A study presented at the annual American Society of Reproductive Medicine conference, which looked into the psychological motivations of women choosing to freeze their eggs for social reasons, showed that 40 per cent were prepared to be single mothers using their frozen eggs. Study leader Alan Copperman, of Reproductive Medicine Associates in New York, said that for the participants, 'cryo-preservation meant the freedom to wait, and to not settle for a mate because they were in a rush to conceive'. Just 20 per cent of the 20 women in the study said they would not consider having them fertilised with donor sperm, if they failed to find a suitable partner in time.
Last month, fertility experts gave a lecture at a British Fertility Society conference recommending women over 35 to consider freezing their eggs. Other fertility experts hit back, saying women should not be encouraged to freeze their eggs for 'social reasons' and the procedure, being in its infancy, still has a poor success rate.

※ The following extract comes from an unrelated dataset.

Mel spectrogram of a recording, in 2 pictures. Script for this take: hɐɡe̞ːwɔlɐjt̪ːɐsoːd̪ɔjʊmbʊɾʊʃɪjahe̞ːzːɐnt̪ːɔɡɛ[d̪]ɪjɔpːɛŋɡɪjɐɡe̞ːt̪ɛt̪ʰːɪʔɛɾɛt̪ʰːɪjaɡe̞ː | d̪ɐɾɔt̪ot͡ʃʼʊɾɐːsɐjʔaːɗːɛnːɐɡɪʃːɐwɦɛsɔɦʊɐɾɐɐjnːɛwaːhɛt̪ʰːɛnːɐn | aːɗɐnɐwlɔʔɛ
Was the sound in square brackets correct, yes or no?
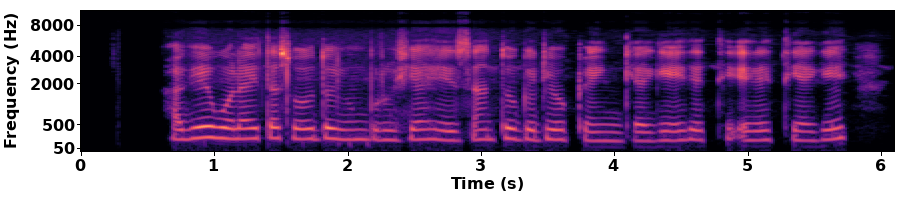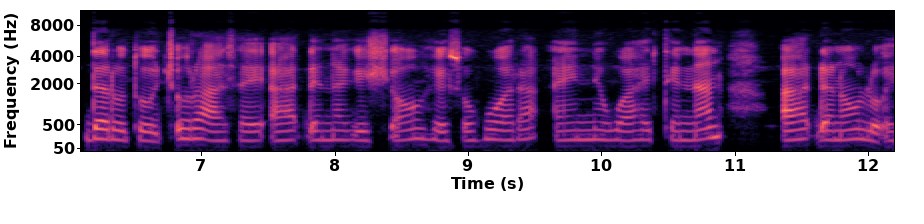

In related news from the conference, a US fertility specialist said that the UK should consider paying women to donate eggs for use in fertility treatments. David Adamson, president elect of the ASRM, said that current payments in Britain were inadequate. He told delegates that an increased amount of compensation would make more people want to donate eggs, adding 'I don't know if it's the best tool, but it's definitely a tool, it needs to be looked at'. In the US, clinics pay women up to $10,000 per cycle of egg donation, and few centres have waiting lists for treatment with donated eggs. More than twice the number of IVF treatment cycles using donated eggs are carried per head in the US, compared to the number carried out in the UK.
Last October, the UK's Human Fertilisation and Embryology Authority (HFEA) published the results of its sperm, egg and embryo donation (SEED) review, which included a survey of UK clinics and a review of current scientific and clinical evidence in this area. The report concluded that sperm and egg donors may be compensated for loss of earnings up to a maximum of £250 for each 'course' of sperm donation, or each cycle of egg donation. Before that, egg and sperm donors both received £15, plus 'reasonable expenses'.
The report rejected one option set out in its consultation document, which would have allowed egg donors to be paid a maximum of £1000. However, it did conclude that 'egg sharing' - in which women donate some of their eggs in return for subsidised or free fertility treatment - should be permitted. HFEA spokesman John Paul Maytum told the Times newspaper last week that the authority had no plans to review the limit.